|Kenyan Nomads affected by Drought 2009.|
|http://www.guardian.co.uk/world/video/2009/sep/13/kenya-nomads-drought Guardian video clip|
|http://www.guardian.co.uk/world/video/2009/sep/13/kenya-nomads-drought Guardian article|
|Drought in NE Kenya 2007 - LEDC|
|Source: http://www.youtube.com/watch?v=CAEa66reTyg Unicef 2007|
|Turkana - Kenya: BBC News 22nd October 2009|
|Kenya Drought Causes and Effects - Jigsaw Activity:|
|2009 Drought in Kenya and Its Humanitarian Consequences:|
|Source: United Nations Office for the Co-ordination of Humanitarian Affairs (OCHA) http://ochaonline.un.org/kenya/Meetings/Presentations/tabid/4129/language/en-US/Default.aspx|
|UNICEF film dealing with effects of drought in Kenya - 2009|
|Struggle for survival for Kenya's cattle owners (April 2009) AlJazeera Tv|
|Effects and causes of the 2009 Drought.
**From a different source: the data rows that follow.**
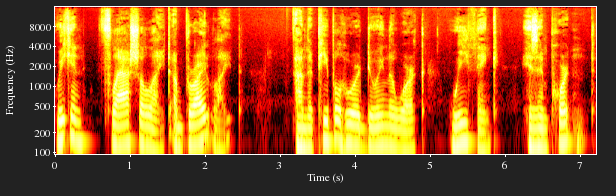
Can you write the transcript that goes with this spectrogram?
We can flash a light, a bright light, on the people who are doing the work we think is important.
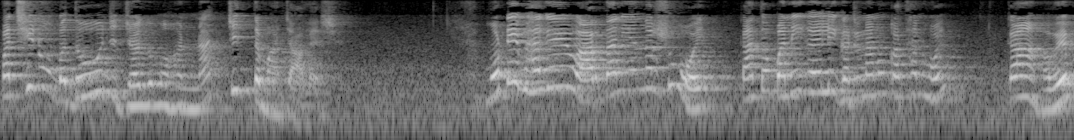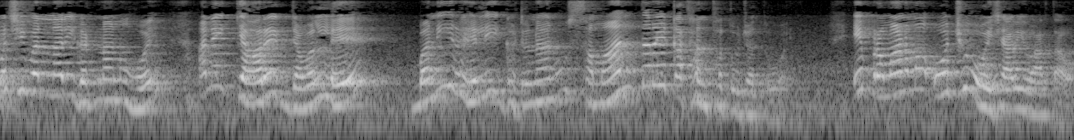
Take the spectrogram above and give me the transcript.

Animated Book|
|Kenya Drought: Decision Time (April 2009) UN|
|Kajiado Drought (September 26 2009) NTV Kenya|
|Kenya Drought on VOA's In Focus (September 22 2009) TV2Africa|
|Surviving the drought 12/09/09 NTV|
|Drought in Kenya Puts Elephants in Peril (10/09/09)|
|Evaluation of one Management Strategy: [KI6]|
Drought is often viewed as an event rather than a process, which explains how the international community responds – distributing relief food to stricken communities. While nobody can dispute the benefits of doing this in emergency situations, widespread use of this response in drought management is highly debatable: not only does relief food tend to keep the receiving communities in a state of absolute dependency, but it also comes at a tremendous cost. During the 2000/2001 fiscal year, Kenya spent 140 million dollars on relief food. It is argued that with a quarter of this amount, the country could have put in place a much more effective and sustainable system to address long-term food insecurity in the ASALs (arid and semi-arid lands)
|Drought in Kenya - Masai Cows Dead 05/09/09|
|Climate change is here and present. This Masai elder has lost all his cattle due to the prolonged drought in Kenya. Part of Future of Food series (BBC)|